Simply defined, “paternity” is another word for “fatherhood” as a practical definition in San Diego. But for many people, the legal concept of paternity has many meanings. The issues for “fatherhood” are the legal right for a parenting plan and the legal obligation to pay child support. In San Diego, a petition for a paternity judgment can occur in either family law court or at the DCSS court.
The most commonly understood aspect of paternity is the collection of child support. Even if a man has no emotional ties to his child and never sees his child, public policy expects him to contribute to the child’s financial support. Many single mothers eagerly anticipate receiving child support payments but may be reluctant to allow a real relationship between the father and his child. On the other hand, some fathers go to great lengths to avoid financial or emotional responsibility and do not want to see their child. It is very important for the father to analyze what their goal is. For example, some fathers in a paternity case may be currently married to a female who is not the mother and is their wife. They may have children with their wife. To have a relationship with a child not of the marriage may cause serious issues with their wife [perhaps even divorce] and their children of the marriage [perhaps even estrangement].
Financial bickering between the parents leads to other disputes. For example, some fathers try to turn the financial tables by fighting to obtain custody themselves in order to be on the receiving end of child support. Control issues can turn visitation into a confrontation. Each parent’s relationship with the child becomes an accumulating score card in a battle that may go unresolved for years. Often one parent, usually the father, may find it easier to simply fade out of the child’s life however this is clearly not in the child’s best interests. Of course, the child did not ask to be born and their health, safety, education and welfare should come first.
But while the adults are taking battle positions to protect their own interests, the child may have interests that aren’t being addressed. Below are some of these considerations.
What Paternity Means to a Baby
It may seem that a father has little to offer a baby or toddler. Diapers and bottles may be seen as a mother’s department. However, bonding begins at an early age, and feeling safe, secure and loved is important to the foundation of a child’s personality. Furthermore, a baby can sense a mother’s stress in a difficult situation. In 2013, the law in San Diego is clear that parenting is not a gender issue and many fathers are primary physical custodians and raising their children from infancy to adulthood. Times have changes and the law has changed as well.

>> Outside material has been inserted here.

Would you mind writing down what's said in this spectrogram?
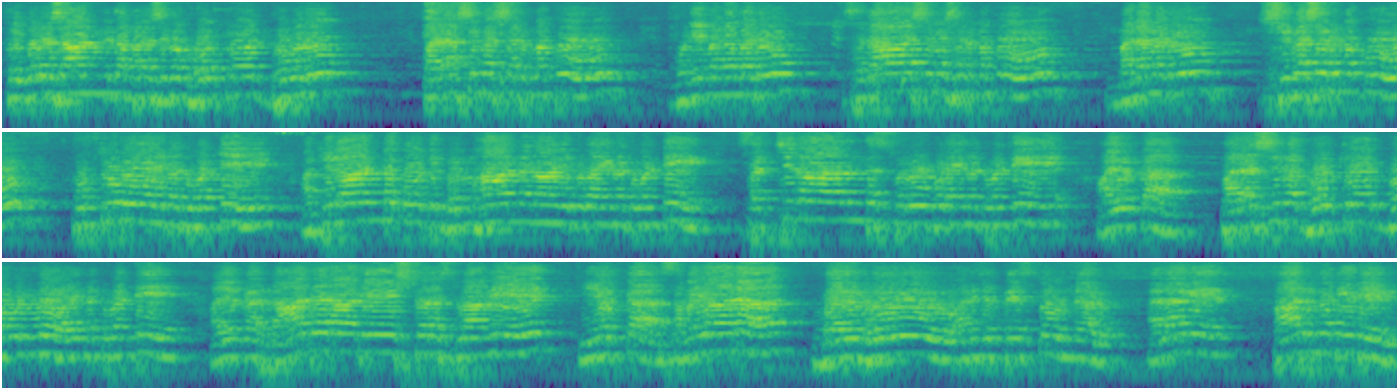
త్రిపురశాన్విత పరశివ భోత్రోద్భవుడు పరశివ శర్మకు మనమరు సదాశివ శర్మకు మనమరు శివ శర్మకు పుత్రుడు అయినటువంటి అఖిలాండ కోటి బ్రహ్మాండ నాయకుడు అయినటువంటి సచ్చిదానంద స్వరూపుడైనటువంటి ఆ యొక్క పరశివ గోత్రోద్భవుల్లో అయినటువంటి ఆ యొక్క రాజరాజేశ్వర స్వామి ఈ యొక్క సమయాన వైభూ అని చెప్పేస్తూ ఉన్నాడు. అలాగే పార్వతీదేవి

Paternity and the Elementary Age Child
When children start school, it is common for them to compare their lives to their classmates. For children who are missing a father, or experiencing a succession of temporary father figures, it may become increasingly difficult for them to develop an essential sense of safety and security. It is common for children of this age to fantasize about their parents getting back together or to blame themselves for the breakup of the family. As the child develops early social relationships, it is common to associate with children in similar situations. This can affect the child’s later goals and aspirations as well. It is very important to have a strong bond with both parents and to have frequent and continuing contact under the law.

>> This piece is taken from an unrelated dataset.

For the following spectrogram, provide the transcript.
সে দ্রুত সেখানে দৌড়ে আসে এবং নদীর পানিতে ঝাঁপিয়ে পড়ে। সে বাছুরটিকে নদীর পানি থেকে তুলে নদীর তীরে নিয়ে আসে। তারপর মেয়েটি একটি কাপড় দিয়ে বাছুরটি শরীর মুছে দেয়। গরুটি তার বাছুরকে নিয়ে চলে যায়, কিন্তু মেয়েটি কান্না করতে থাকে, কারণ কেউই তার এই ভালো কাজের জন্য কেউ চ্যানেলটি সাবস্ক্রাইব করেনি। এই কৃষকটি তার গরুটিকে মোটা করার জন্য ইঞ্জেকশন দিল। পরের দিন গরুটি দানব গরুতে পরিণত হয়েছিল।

Pre-teens and Paternity
The pre-teen years may represent the greatest vulnerability to the child of a single parent home. Even as drug and gang temptations reach out to the child, the rising cost of child care may lead a working mother to provide less formal supervision after school. It is crucial that both parents work together so that their child can have the best childhood and life possible.
Teenagers and Paternity
Many teenagers consider their friends the most important aspect of their lives. Once again, the friends they choose will probably reflect their own lifestyle. It is at this point where many fathers may attempt unsuccessfully to reconnect with their child. Some statistics suggest that daughters raised without a father are more sexually vulnerable, and sons raised without a father are more likely to use drugs, join gangs and commit crimes. While there is no conclusive proof of this, it is important to recognize this so that this does not happen to your child.
If you are facing paternity issues, the situation may not be easy for you, but know that it has the potential to be even harder for your child. Consulting a qualified San Diego divorce attorney may help you protect your rights as well as your child’s future. For a free initial consultation, contact us online or call our office at 858-312-8500.